** The data follows **

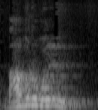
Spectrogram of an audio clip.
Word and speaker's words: 마르부르크: 이어받지 않았습니다 자 그래서 마르크 브루크 마브룩 있니다 마브룩 이제 아이 쓸 때는 우리말로 쓸 때는 으르 해가지고 이렇게 쓰는데 어발음 있니다 마브룩이 마브룩 회담은 종교 개에 흩어졌던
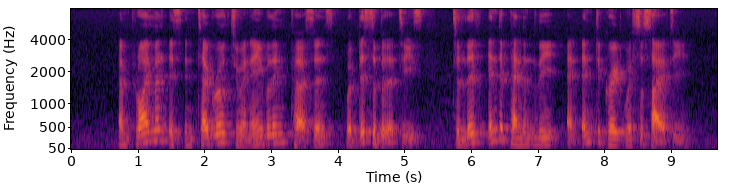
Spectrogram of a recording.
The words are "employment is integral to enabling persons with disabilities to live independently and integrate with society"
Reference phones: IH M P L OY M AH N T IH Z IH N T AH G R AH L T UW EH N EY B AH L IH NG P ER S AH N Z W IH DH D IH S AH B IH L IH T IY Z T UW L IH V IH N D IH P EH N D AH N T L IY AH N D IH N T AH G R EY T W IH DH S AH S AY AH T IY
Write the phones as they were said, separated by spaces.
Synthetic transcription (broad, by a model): IH M P L OY M AH N T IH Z IH N T AH G R AH L T UW EH N EY B AH L IH NG P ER S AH N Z W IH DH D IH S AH B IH L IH T IY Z T UW L IH V IH N D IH P EH N D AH N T L IY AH N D IH N T AH G R EY T W IH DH S AH S AY AH T IY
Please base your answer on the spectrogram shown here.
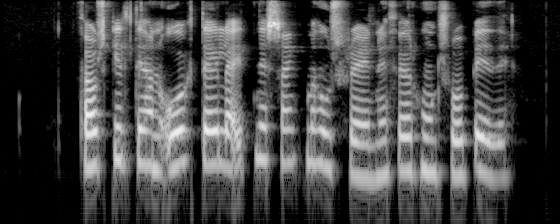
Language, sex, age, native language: Icelandic, female, 20-29, Icelandic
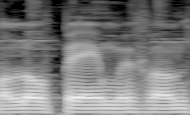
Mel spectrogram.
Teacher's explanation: he pronounces the th in with as V which is typical in quite a few British accents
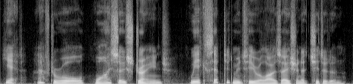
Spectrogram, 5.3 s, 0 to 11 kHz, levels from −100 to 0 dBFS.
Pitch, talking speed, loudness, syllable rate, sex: 125 Hz, 125 wpm, -19 LUFS, 4.8 syllables/s, male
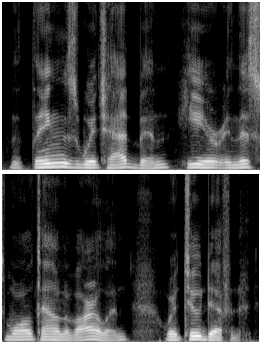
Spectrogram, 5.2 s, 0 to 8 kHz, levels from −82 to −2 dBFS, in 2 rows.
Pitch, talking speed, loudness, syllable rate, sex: 135 Hz, 175 wpm, -16 LUFS, 4.9 syllables/s, male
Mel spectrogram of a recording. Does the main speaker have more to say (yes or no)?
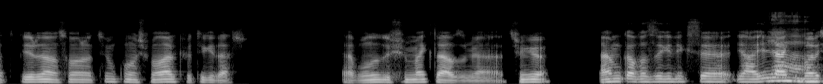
yes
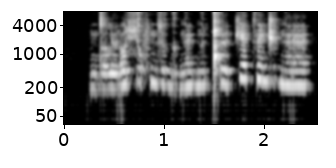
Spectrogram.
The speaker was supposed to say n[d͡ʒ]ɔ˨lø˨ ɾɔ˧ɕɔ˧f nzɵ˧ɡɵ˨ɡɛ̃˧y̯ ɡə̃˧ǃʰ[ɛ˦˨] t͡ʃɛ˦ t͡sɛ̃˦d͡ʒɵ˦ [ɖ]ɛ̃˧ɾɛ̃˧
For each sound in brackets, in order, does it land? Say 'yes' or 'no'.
no, no, no

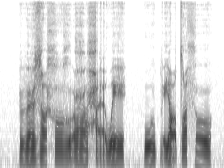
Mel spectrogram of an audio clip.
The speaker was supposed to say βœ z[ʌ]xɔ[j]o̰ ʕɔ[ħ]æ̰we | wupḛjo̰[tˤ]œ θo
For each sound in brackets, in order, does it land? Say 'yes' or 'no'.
no, no, yes, yes

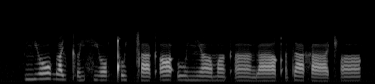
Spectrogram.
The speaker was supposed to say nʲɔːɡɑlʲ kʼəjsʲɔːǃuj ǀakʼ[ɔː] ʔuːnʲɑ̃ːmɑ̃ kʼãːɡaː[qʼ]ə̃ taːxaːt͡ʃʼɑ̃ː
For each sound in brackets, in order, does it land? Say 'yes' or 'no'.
no, yes

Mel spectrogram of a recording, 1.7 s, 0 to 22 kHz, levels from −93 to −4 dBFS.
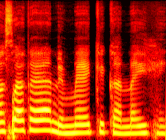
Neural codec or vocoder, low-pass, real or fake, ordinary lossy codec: codec, 44.1 kHz, 3.4 kbps, Pupu-Codec; none; fake; none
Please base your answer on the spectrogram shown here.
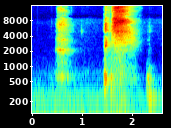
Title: these had so much spray 🤧 #sneezes #sneeze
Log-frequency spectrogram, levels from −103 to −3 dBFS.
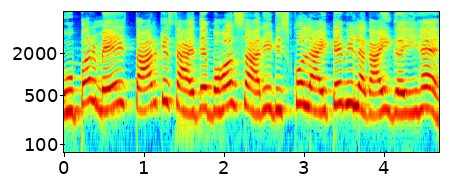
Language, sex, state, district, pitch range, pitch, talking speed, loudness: Hindi, female, Uttar Pradesh, Etah, 300-370 Hz, 325 Hz, 180 wpm, -11 LUFS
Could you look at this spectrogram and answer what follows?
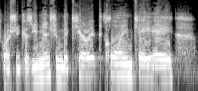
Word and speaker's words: Carrot: that's a great question some may pronounce it car rat but that is not the way to pronounce it it is Carrot um and actually this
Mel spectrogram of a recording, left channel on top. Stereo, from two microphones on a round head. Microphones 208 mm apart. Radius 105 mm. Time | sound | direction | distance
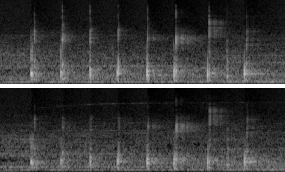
0.3 | running footsteps | 25° left (ahead or behind) | 0.7 m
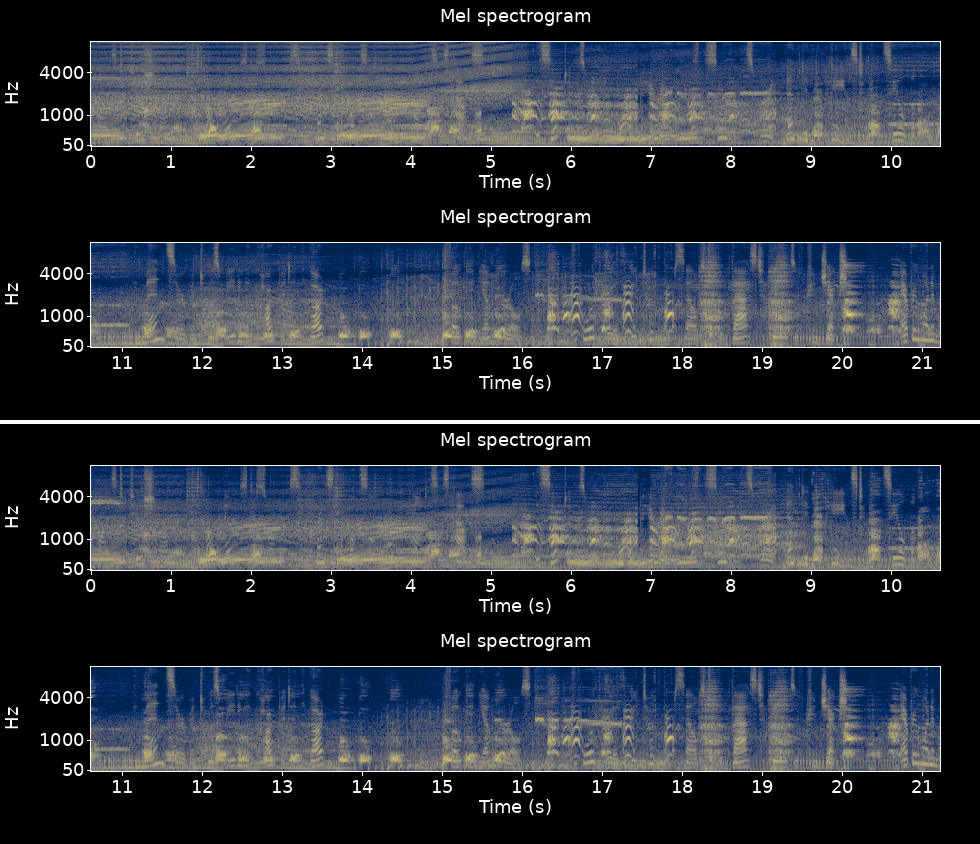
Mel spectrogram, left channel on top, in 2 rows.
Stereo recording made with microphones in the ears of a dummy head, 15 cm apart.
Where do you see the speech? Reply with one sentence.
You can hear the speech in the centre.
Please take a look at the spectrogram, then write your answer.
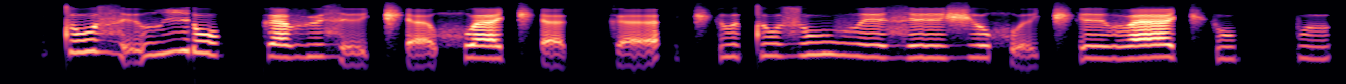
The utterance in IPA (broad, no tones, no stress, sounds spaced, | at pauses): t o z ḛ β i ɾ o kː æ v y z ḛ t͡ʃʼ æ̰ χʷ æ t͡ʃʼ æ̰ kː æ̰ | t͡ʃʼ ɯ t u z u β e z e ʒ ɯ χʷ ḛ t͡ʃʼ e β æ t͡ʃʼ u pː ɯ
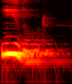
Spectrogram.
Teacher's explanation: this is just a slight nasalization and you will have to say inor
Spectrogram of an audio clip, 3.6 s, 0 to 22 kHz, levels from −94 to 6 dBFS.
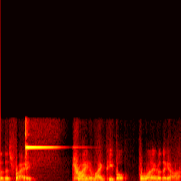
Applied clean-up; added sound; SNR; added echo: neural mask model RNNoise.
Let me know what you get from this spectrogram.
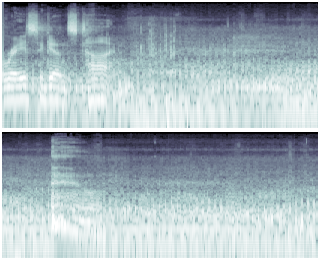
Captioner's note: helicopter sound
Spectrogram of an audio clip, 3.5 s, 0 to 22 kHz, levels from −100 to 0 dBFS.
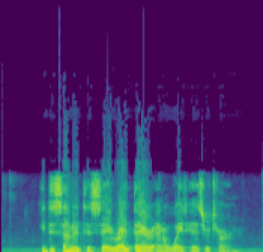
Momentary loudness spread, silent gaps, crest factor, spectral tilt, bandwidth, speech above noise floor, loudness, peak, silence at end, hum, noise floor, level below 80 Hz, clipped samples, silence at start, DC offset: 11 LU; none; 12 dB; -4.5 dB/octave; 8.6 kHz; 25 dB; -12 LUFS; 0 dBFS; 0.1 s; none; -36 dBFS; -44 dBFS; under 0.1%; 0.1 s; under 0.1%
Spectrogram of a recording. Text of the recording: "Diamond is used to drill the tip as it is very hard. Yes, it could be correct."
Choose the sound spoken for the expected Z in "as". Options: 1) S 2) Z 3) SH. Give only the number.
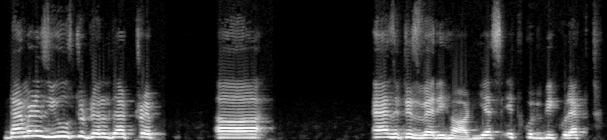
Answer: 2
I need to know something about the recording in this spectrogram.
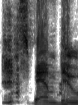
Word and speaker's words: Spandau: Spandau Ballet. What the This is how Americans pronounce it, Brendon. I didn't say spam. I said span like with an N.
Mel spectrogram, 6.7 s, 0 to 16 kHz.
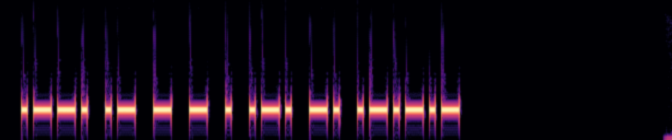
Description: Morse code, heard as a keyed tone, about 20 wpm, 700 Hz. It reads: PATTERN.
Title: Sentences from Top 1000 Words - Review Part 2 - 20wpm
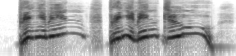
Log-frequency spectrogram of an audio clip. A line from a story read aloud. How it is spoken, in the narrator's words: said Fred excitedly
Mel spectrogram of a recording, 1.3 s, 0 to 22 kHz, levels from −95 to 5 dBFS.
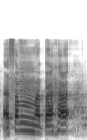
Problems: constant background noise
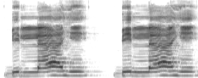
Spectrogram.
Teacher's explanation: اللہ کے نام کو باریک پڑھنا ہے، نرم پڑھنا ہے، موٹا نہیں پڑھنا ہے، کیونکہ اللہ کے نام سے پہلے زیر آیا ہے با پر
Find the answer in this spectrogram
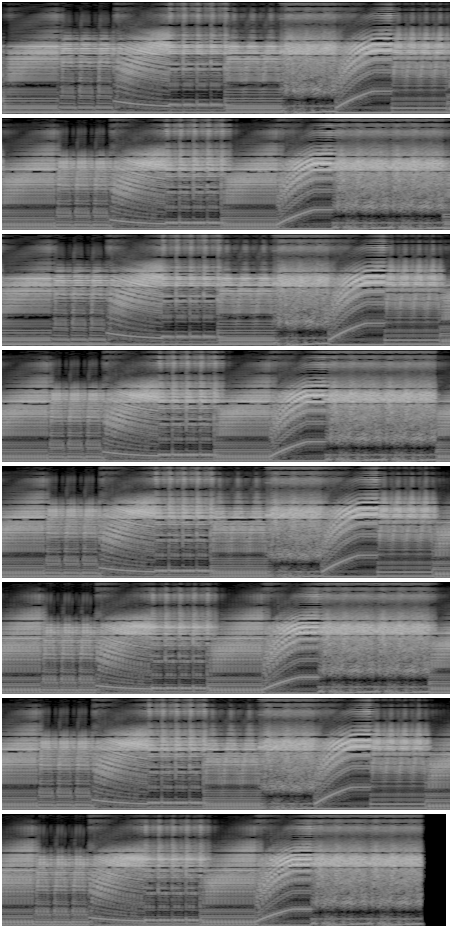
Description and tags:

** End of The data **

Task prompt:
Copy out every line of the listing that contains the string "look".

Written solution:
Could you look at this spectrogram and answer what follows?
Please take a look at the spectrogram, then write your answer.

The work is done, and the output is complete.